Date Presented

Spring 5-15-2022

Document Type


Degree Name

Bachelor of Science


Exercise Physiology

First Advisor

Dr. Jeffrey Herrick

Second Advisor

Dr. Sean Collins

Third Advisor

Dr. Christine Terry


Background: There are 7553 NCAA Division III tennis players, who play with less training coordination than elite players. Most training load research for tennis focuses on elite players, while Division III tennis load research is highly underdeveloped. Purpose/Hypothesis: The purpose of this study was to describe the training load in Division III tennis players during resistance training, practices, and matches. The hypothesis is that Division III tennis match external and internal loads will be higher than external and internal loads required during practices. Methods: 6 male and female NCAA Division III tennis players participated in the study. Participants attended 2 regularly scheduled practice, and resistance training sessions along with 1 match. GPS, heart rate (HR), rating of perceived exertion (RPE), and Athlete's Subjective Performance Satisfaction Scale (ASPS) data was obtained. Results: Match performance duration in minutes (p=0.02), total distance in meters (p=0.04), and walk distance in meters (p=0.04) were significantly longer than practice. No other significant differences were found. Resistance training, practice, and match RPE differences were not significant. ASPS average composite score was 60. RPE was the first most predictive model of ASPS and RPE and 2D load were the second most predictive model.

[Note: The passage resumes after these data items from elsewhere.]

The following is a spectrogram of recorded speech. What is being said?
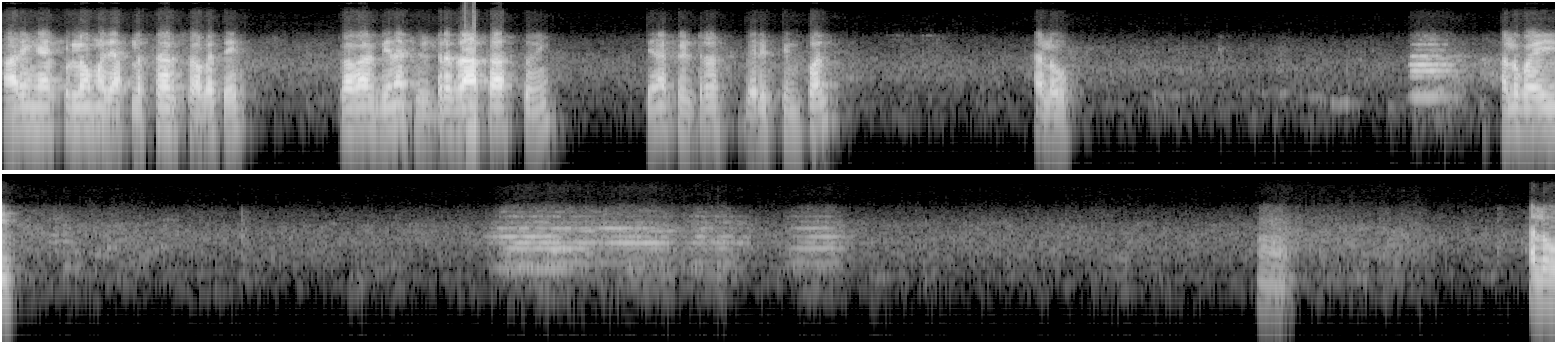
आरिंग एन आपलं सर स्वागत आहे. बघा बिना फिल्टरचा असा असतो मी. बिना filter very simple hello. Hello काही हॅलो.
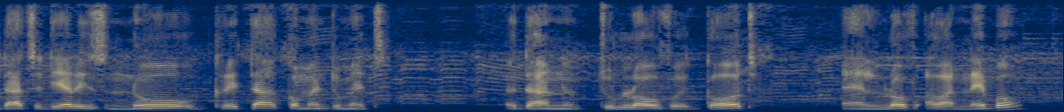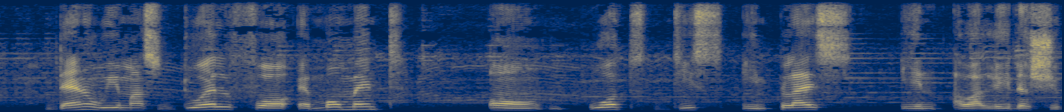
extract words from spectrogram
that there is no greater commandment than to love God and love our neighbor, then we must dwell for a moment on what this implies in our leadership.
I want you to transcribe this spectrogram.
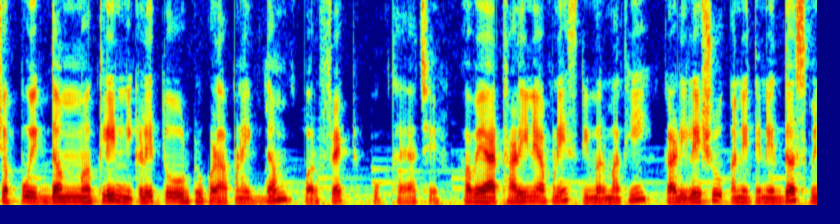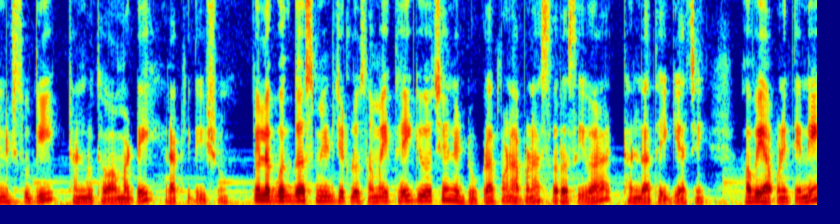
ચપ્પુ એકદમ ક્લીન નીકળે તો ઢોકળા આપણા એકદમ પરફેક્ટ કૂક થયા છે. હવે આ થાળીને આપણે સ્ટીમરમાંથી કાઢી લઈશું અને તેને દસ મિનિટ સુધી ઠંડુ થવા માટે રાખી દઈશું. તો લગભગ દસ મિનિટ જેટલો સમય થઈ ગયો છે અને ઢોકળા પણ આપણા સરસ એવા ઠંડા થઈ ગયા છે. હવે આપણે તેને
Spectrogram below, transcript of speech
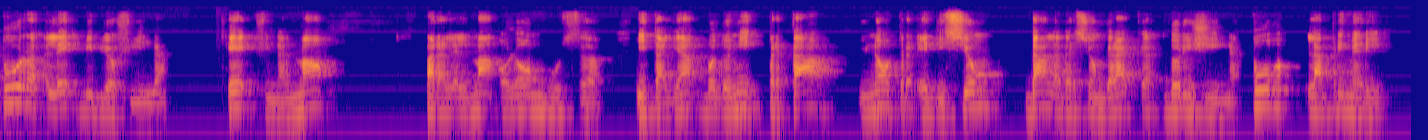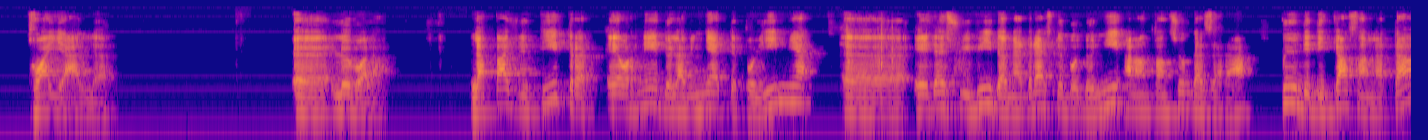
pour les bibliophiles. Et finalement, parallèlement au Longus italien, Bodoni prépare une autre édition dans la version grecque d'origine pour l'imprimerie royale. Euh, le voilà. La page de titre est ornée de la vignette Poligna euh, et est suivie d'une adresse de Bodoni à l'intention d'Azara, puis une dédicace en latin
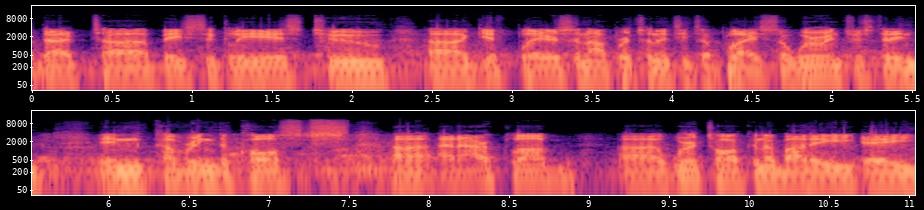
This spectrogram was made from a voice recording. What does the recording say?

Discussion/Conclusion: Performance duration and total distance are likely correlated because the longer a player is on the court, the farther the distance they are likely to travel. These two measurements are likely longer for matches than practices, because there is no determined time limit for a tennis match. Walk distance (m) is likely significantly farther for matches because practices are structured differently than matches.